▶ PROBLEM TO WORK ON
In your copy, repeat the records exactly and leave out the pictures.

───

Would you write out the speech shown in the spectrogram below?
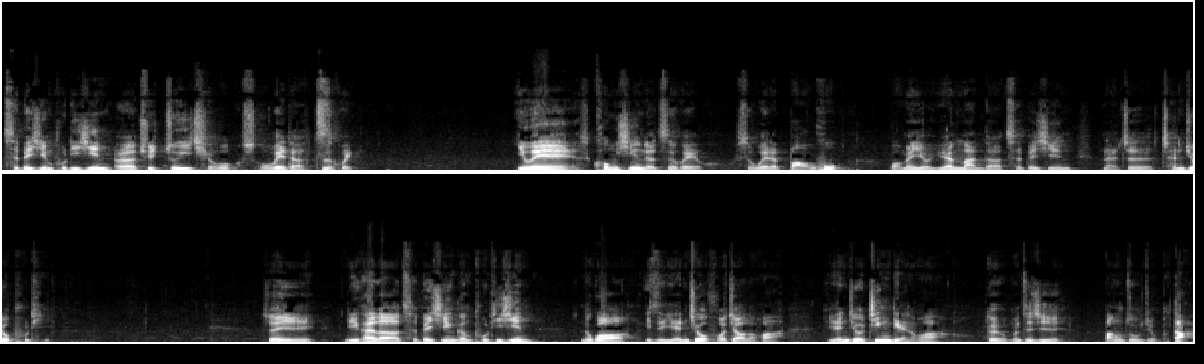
慈悲心、菩提心，而去追求所谓的智慧，因为空性的智慧。是为了保护我们有圆满的慈悲心，乃至成就菩提。所以离开了慈悲心跟菩提心，如果一直研究佛教的话，研究经典的话，对我们自己帮助就不大。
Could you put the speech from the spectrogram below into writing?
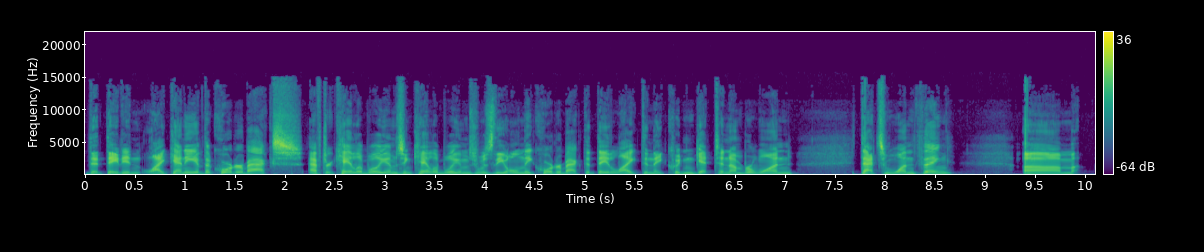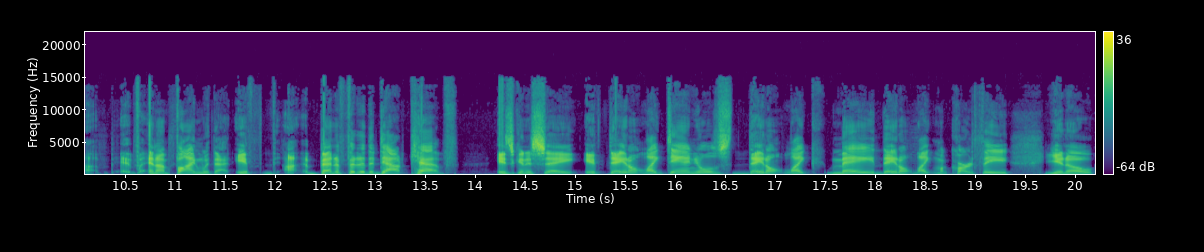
that they didn't like any of the quarterbacks after Caleb Williams, and Caleb Williams was the only quarterback that they liked, and they couldn't get to number one, that's one thing. Um, if, and I'm fine with that. If uh, benefit of the doubt, Kev, is going to say if they don't like Daniels, they don't like Maye, they don't like McCarthy, you know,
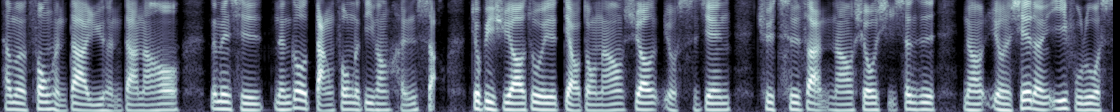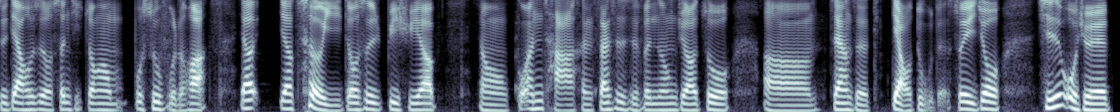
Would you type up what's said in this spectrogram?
他们风很大，雨很大，然后那边其实能够挡风的地方很少，就必须要做一些调动，然后需要有时间去吃饭，然后休息，甚至然后有些人衣服如果湿掉，或者有身体状况不舒服的话，要要撤移都是必须要。后观察，可能三四十分钟就要做呃这样子调度的，所以就其实我觉得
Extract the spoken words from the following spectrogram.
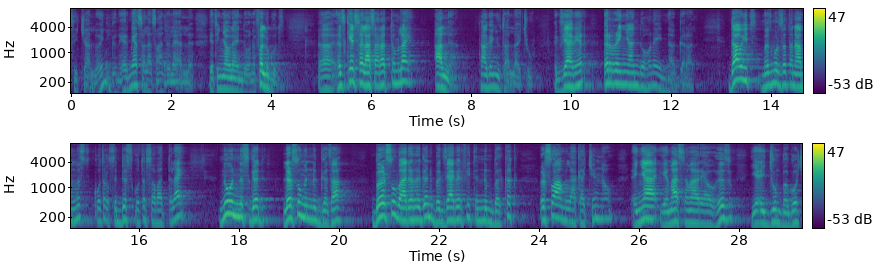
ስቼዋለሁኝ፣ ግን ኤርሚያስ 31 ላይ አለ። የትኛው ላይ እንደሆነ ፈልጉት። ሕዝቅኤል 34ም ላይ አለ፣ ታገኙታላችሁ። እግዚአብሔር እረኛ እንደሆነ ይናገራል። ዳዊት መዝሙር 95 ቁጥር 6 ቁጥር 7 ላይ ኑ እንስገድ፣ ለእርሱም እንገዛ፣ በእርሱ ባደረገን በእግዚአብሔር ፊት እንንበርከክ፣ እርሱ አምላካችን ነው፣ እኛ የማሰማሪያው ሕዝብ የእጁን በጎች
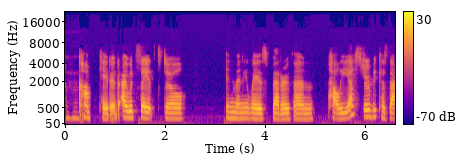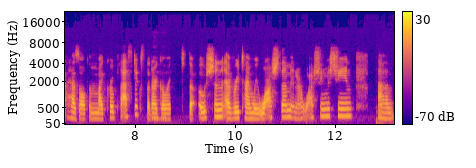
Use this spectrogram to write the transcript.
mm-hmm. complicated. I would say it's still, in many ways, better than polyester because that has all the microplastics that are mm-hmm. going to the ocean every time we wash them in our washing machine. Um,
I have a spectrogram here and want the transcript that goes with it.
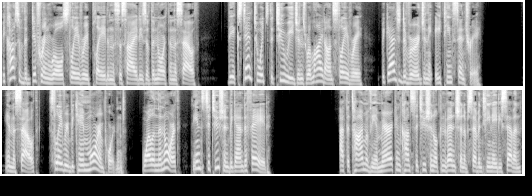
Because of the differing roles slavery played in the societies of the North and the South, the extent to which the two regions relied on slavery began to diverge in the 18th century. In the South, slavery became more important, while in the North, the institution began to fade. At the time of the American Constitutional Convention of 1787,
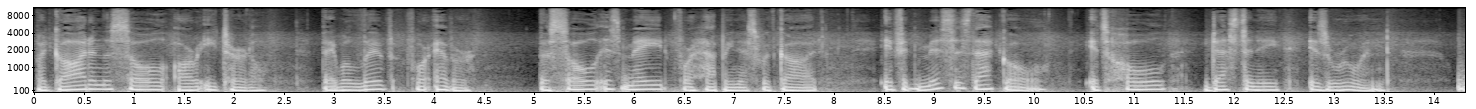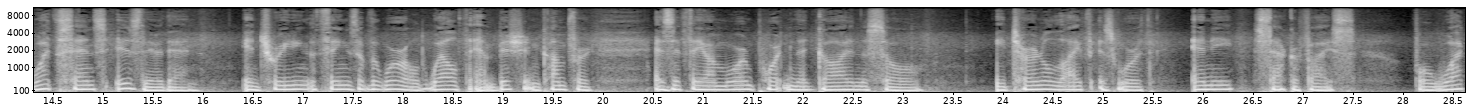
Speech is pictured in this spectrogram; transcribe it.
but God and the soul are eternal. they will live forever. The soul is made for happiness with God. If it misses that goal, its whole destiny is ruined. What sense is there then in treating the things of the world, wealth, ambition, comfort, as if they are more important than God and the soul? Eternal life is worth any sacrifice. For what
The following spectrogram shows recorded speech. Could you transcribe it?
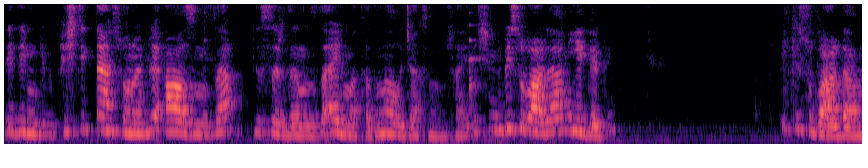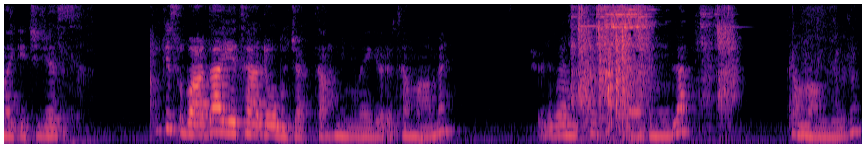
Dediğim gibi piştikten sonra bile ağzınıza ısırdığınızda elma tadını alacaksınız bu sayede. Şimdi bir su bardağını yedirdik. 2 su bardağına geçeceğiz. 2 su bardağı yeterli olacak tahminime göre tamamen. Şöyle ben bir kaşık yardımıyla tamamlıyorum.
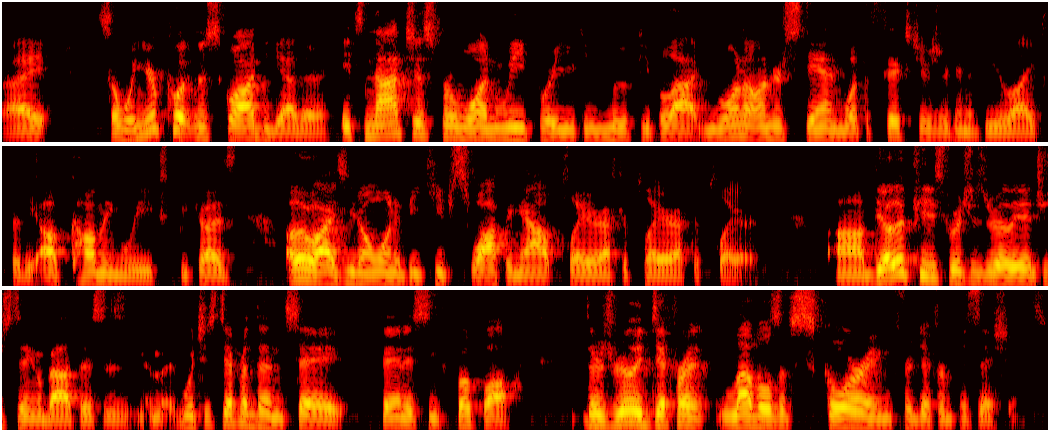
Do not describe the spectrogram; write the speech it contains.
right? So when you're putting a squad together, it's not just for one week where you can move people out. You want to understand what the fixtures are going to be like for the upcoming weeks because otherwise you don't want to be keep swapping out player after player after player. Uh, the other piece which is really interesting about this is which is different than say fantasy football. There's really different levels of scoring for different positions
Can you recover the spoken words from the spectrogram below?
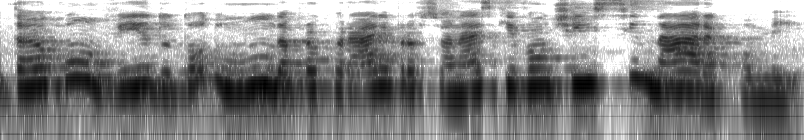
Então eu convido todo mundo a procurarem profissionais que vão te ensinar a comer.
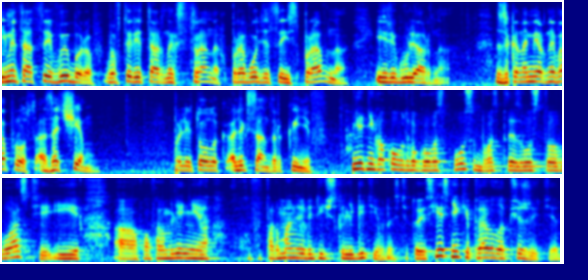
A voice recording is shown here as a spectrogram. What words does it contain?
имитация выборов в авторитарных странах проводится исправно и регулярно. Закономерный вопрос – а зачем? Политолог Александр Кынев. Нет никакого другого способа воспроизводства власти и а, оформления формальной юридической легитимности. То есть есть некие правила общежития.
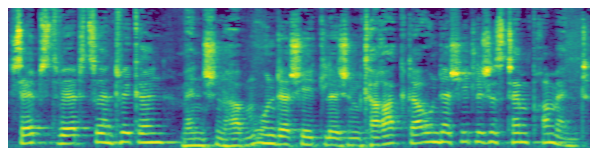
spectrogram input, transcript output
Selbstwert zu entwickeln. Menschen haben unterschiedlichen Charakter, unterschiedliches Temperament.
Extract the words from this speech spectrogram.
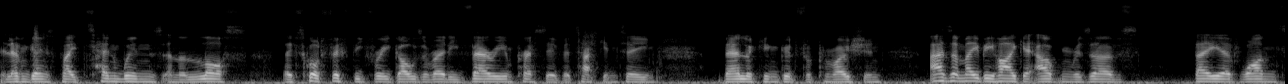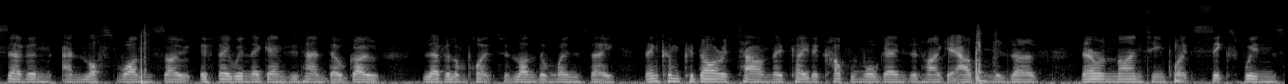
11 games played, 10 wins and a loss. They've scored 53 goals already. Very impressive attacking team. They're looking good for promotion. As a maybe Highgate Albion reserves, they have won seven and lost one. So if they win their games in hand, they'll go level on points with London Wednesday. Then come Cadaris Town. They played a couple more games than Highgate Albion reserves. They're on 19 points, six wins,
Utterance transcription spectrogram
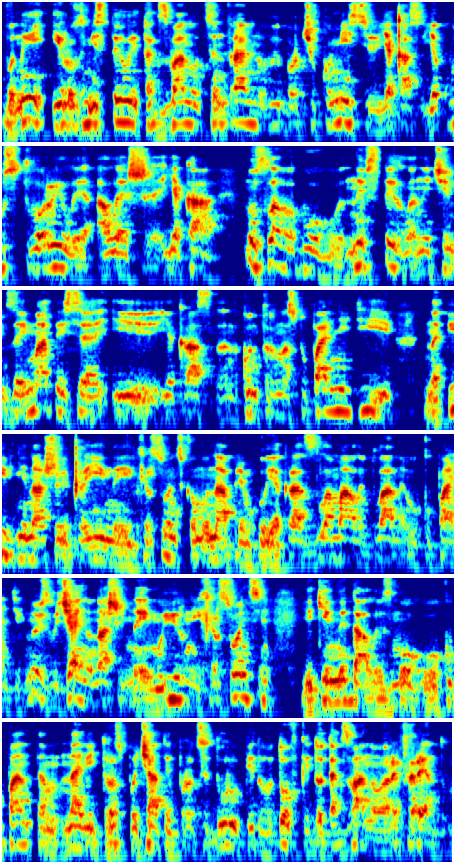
вони і розмістили так звану центральну виборчу комісію, яка яку створили, але ж яка ну слава Богу не встигла нічим займатися, і якраз контрнаступальні дії на півдні нашої країни і в Херсонському напрямку якраз зламали плани окупантів. Ну і звичайно, наші неймовірні херсонці, які не дали змогу окупантам навіть розпочати процедуру підготовки до так званого референдуму.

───

▶ RESPONSE BELOW
Would you write out the speech shown in the spectrogram below?
慈悲心、菩提心，而去追求所谓的智慧，因为空性的智慧。是为了保护我们有圆满的慈悲心，乃至成就菩提。所以离开了慈悲心跟菩提心，如果一直研究佛教的话，研究经典的话，对我们自己帮助就不大。
Could you put the speech from the spectrogram below into writing?
that they didn't like any of the quarterbacks after Caleb Williams, and Caleb Williams was the only quarterback that they liked, and they couldn't get to number one, that's one thing. Um, if, and I'm fine with that. If uh, benefit of the doubt, Kev, is going to say if they don't like Daniels, they don't like Maye, they don't like McCarthy, you know,
Would you type up what's said in this spectrogram?
他们风很大，雨很大，然后那边其实能够挡风的地方很少，就必须要做一些调动，然后需要有时间去吃饭，然后休息，甚至然后有些人衣服如果湿掉，或者有身体状况不舒服的话，要要撤移都是必须要。后观察，可能三四十分钟就要做呃这样子调度的，所以就其实我觉得
Extract the spoken words from the following spectrogram.
ስቼዋለሁኝ፣ ግን ኤርሚያስ 31 ላይ አለ። የትኛው ላይ እንደሆነ ፈልጉት። ሕዝቅኤል 34ም ላይ አለ፣ ታገኙታላችሁ። እግዚአብሔር እረኛ እንደሆነ ይናገራል። ዳዊት መዝሙር 95 ቁጥር 6 ቁጥር 7 ላይ ኑ እንስገድ፣ ለእርሱም እንገዛ፣ በእርሱ ባደረገን በእግዚአብሔር ፊት እንንበርከክ፣ እርሱ አምላካችን ነው፣ እኛ የማሰማሪያው ሕዝብ የእጁን በጎች
Use this spectrogram to write the transcript.
mm-hmm. complicated. I would say it's still, in many ways, better than polyester because that has all the microplastics that are mm-hmm. going to the ocean every time we wash them in our washing machine. Um,
I have a spectrogram here and want the transcript that goes with it.
Because of the differing roles slavery played in the societies of the North and the South, the extent to which the two regions relied on slavery began to diverge in the 18th century. In the South, slavery became more important, while in the North, the institution began to fade. At the time of the American Constitutional Convention of 1787,
Speech is pictured in this spectrogram; transcribe it.
but God and the soul are eternal. they will live forever. The soul is made for happiness with God. If it misses that goal, its whole destiny is ruined. What sense is there then in treating the things of the world, wealth, ambition, comfort, as if they are more important than God and the soul? Eternal life is worth any sacrifice. For what
The following spectrogram shows recorded speech. Could you transcribe it?
Dediğim gibi piştikten sonra bile ağzınıza ısırdığınızda elma tadını alacaksınız bu sayede. Şimdi bir su bardağını yedirdik. 2 su bardağına geçeceğiz. 2 su bardağı yeterli olacak tahminime göre tamamen. Şöyle ben bir kaşık yardımıyla tamamlıyorum.
Do not describe the spectrogram; write the speech it contains.
right? So when you're putting a squad together, it's not just for one week where you can move people out. You want to understand what the fixtures are going to be like for the upcoming weeks because otherwise you don't want to be keep swapping out player after player after player. Uh, the other piece which is really interesting about this is which is different than say fantasy football. There's really different levels of scoring for different positions
Can you recover the spoken words from the spectrogram below?
Então eu convido todo mundo a procurarem profissionais que vão te ensinar a comer.
A voice recording is shown here as a spectrogram. What words does it contain?
имитация выборов в авторитарных странах проводится исправно и регулярно. Закономерный вопрос – а зачем? Политолог Александр Кынев. Нет никакого другого способа воспроизводства власти и а, оформления формальной юридической легитимности. То есть есть некие правила общежития.
spectrogram input, transcript output
Selbstwert zu entwickeln. Menschen haben unterschiedlichen Charakter, unterschiedliches Temperament.
Extract the words from this speech spectrogram.
11 games played, 10 wins and a loss. They've scored 53 goals already. Very impressive attacking team. They're looking good for promotion. As a maybe Highgate Albion reserves, they have won seven and lost one. So if they win their games in hand, they'll go level on points with London Wednesday. Then come Cadaris Town. They played a couple more games than Highgate Albion reserves. They're on 19 points, six wins,
Utterance transcription spectrogram
вони і розмістили так звану центральну виборчу комісію, яка яку створили, але ж яка ну слава Богу не встигла нічим займатися, і якраз контрнаступальні дії на півдні нашої країни і в Херсонському напрямку якраз зламали плани окупантів. Ну і звичайно, наші неймовірні херсонці, які не дали змогу окупантам навіть розпочати процедуру підготовки до так званого референдуму.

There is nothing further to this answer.